DATA SUPPLIED Start Marker

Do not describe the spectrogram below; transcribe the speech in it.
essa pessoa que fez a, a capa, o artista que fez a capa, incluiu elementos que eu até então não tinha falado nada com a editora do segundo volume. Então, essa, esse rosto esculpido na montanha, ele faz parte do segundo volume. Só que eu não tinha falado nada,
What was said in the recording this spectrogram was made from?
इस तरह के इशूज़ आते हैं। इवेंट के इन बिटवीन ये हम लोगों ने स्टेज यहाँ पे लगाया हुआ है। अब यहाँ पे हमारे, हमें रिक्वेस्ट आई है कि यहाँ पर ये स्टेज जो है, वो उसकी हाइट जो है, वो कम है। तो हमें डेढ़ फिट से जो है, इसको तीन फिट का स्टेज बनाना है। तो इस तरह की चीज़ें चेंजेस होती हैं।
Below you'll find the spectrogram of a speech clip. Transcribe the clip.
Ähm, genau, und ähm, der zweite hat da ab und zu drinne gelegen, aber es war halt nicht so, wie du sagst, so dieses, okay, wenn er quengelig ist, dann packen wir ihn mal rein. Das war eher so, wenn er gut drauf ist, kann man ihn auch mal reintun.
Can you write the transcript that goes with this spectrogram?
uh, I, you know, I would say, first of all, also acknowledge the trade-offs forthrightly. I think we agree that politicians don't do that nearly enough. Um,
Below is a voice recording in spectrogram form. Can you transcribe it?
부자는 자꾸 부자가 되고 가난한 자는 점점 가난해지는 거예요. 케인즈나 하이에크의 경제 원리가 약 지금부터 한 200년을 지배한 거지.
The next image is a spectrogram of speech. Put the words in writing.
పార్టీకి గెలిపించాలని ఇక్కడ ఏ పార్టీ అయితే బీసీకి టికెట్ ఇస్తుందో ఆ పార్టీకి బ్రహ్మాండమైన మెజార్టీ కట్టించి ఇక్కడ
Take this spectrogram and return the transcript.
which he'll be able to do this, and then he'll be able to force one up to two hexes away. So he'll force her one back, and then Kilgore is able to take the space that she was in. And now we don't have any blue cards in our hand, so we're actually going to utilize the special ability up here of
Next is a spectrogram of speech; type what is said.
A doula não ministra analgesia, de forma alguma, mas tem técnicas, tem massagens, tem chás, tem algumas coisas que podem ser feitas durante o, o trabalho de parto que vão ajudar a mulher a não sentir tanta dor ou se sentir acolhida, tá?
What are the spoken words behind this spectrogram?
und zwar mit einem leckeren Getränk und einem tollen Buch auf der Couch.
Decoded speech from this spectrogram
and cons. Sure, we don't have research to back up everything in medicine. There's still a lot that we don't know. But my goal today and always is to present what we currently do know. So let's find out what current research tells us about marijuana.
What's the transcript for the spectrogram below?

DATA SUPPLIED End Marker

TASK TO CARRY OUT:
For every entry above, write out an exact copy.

ANSWER TO THIS PROBLEM:
Do not describe the spectrogram below; transcribe the speech in it.
essa pessoa que fez a, a capa, o artista que fez a capa, incluiu elementos que eu até então não tinha falado nada com a editora do segundo volume. Então, essa, esse rosto esculpido na montanha, ele faz parte do segundo volume. Só que eu não tinha falado nada,
What was said in the recording this spectrogram was made from?
इस तरह के इशूज़ आते हैं। इवेंट के इन बिटवीन ये हम लोगों ने स्टेज यहाँ पे लगाया हुआ है। अब यहाँ पे हमारे, हमें रिक्वेस्ट आई है कि यहाँ पर ये स्टेज जो है, वो उसकी हाइट जो है, वो कम है। तो हमें डेढ़ फिट से जो है, इसको तीन फिट का स्टेज बनाना है। तो इस तरह की चीज़ें चेंजेस होती हैं।
Below you'll find the spectrogram of a speech clip. Transcribe the clip.
Ähm, genau, und ähm, der zweite hat da ab und zu drinne gelegen, aber es war halt nicht so, wie du sagst, so dieses, okay, wenn er quengelig ist, dann packen wir ihn mal rein. Das war eher so, wenn er gut drauf ist, kann man ihn auch mal reintun.
Can you write the transcript that goes with this spectrogram?
uh, I, you know, I would say, first of all, also acknowledge the trade-offs forthrightly. I think we agree that politicians don't do that nearly enough. Um,
Below is a voice recording in spectrogram form. Can you transcribe it?
부자는 자꾸 부자가 되고 가난한 자는 점점 가난해지는 거예요. 케인즈나 하이에크의 경제 원리가 약 지금부터 한 200년을 지배한 거지.
The next image is a spectrogram of speech. Put the words in writing.
పార్టీకి గెలిపించాలని ఇక్కడ ఏ పార్టీ అయితే బీసీకి టికెట్ ఇస్తుందో ఆ పార్టీకి బ్రహ్మాండమైన మెజార్టీ కట్టించి ఇక్కడ
Take this spectrogram and return the transcript.
which he'll be able to do this, and then he'll be able to force one up to two hexes away. So he'll force her one back, and then Kilgore is able to take the space that she was in. And now we don't have any blue cards in our hand, so we're actually going to utilize the special ability up here of
Next is a spectrogram of speech; type what is said.
A doula não ministra analgesia, de forma alguma, mas tem técnicas, tem massagens, tem chás, tem algumas coisas que podem ser feitas durante o, o trabalho de parto que vão ajudar a mulher a não sentir tanta dor ou se sentir acolhida, tá?
What are the spoken words behind this spectrogram?
und zwar mit einem leckeren Getränk und einem tollen Buch auf der Couch.
Decoded speech from this spectrogram
and cons. Sure, we don't have research to back up everything in medicine. There's still a lot that we don't know. But my goal today and always is to present what we currently do know. So let's find out what current research tells us about marijuana.
What's the transcript for the spectrogram below?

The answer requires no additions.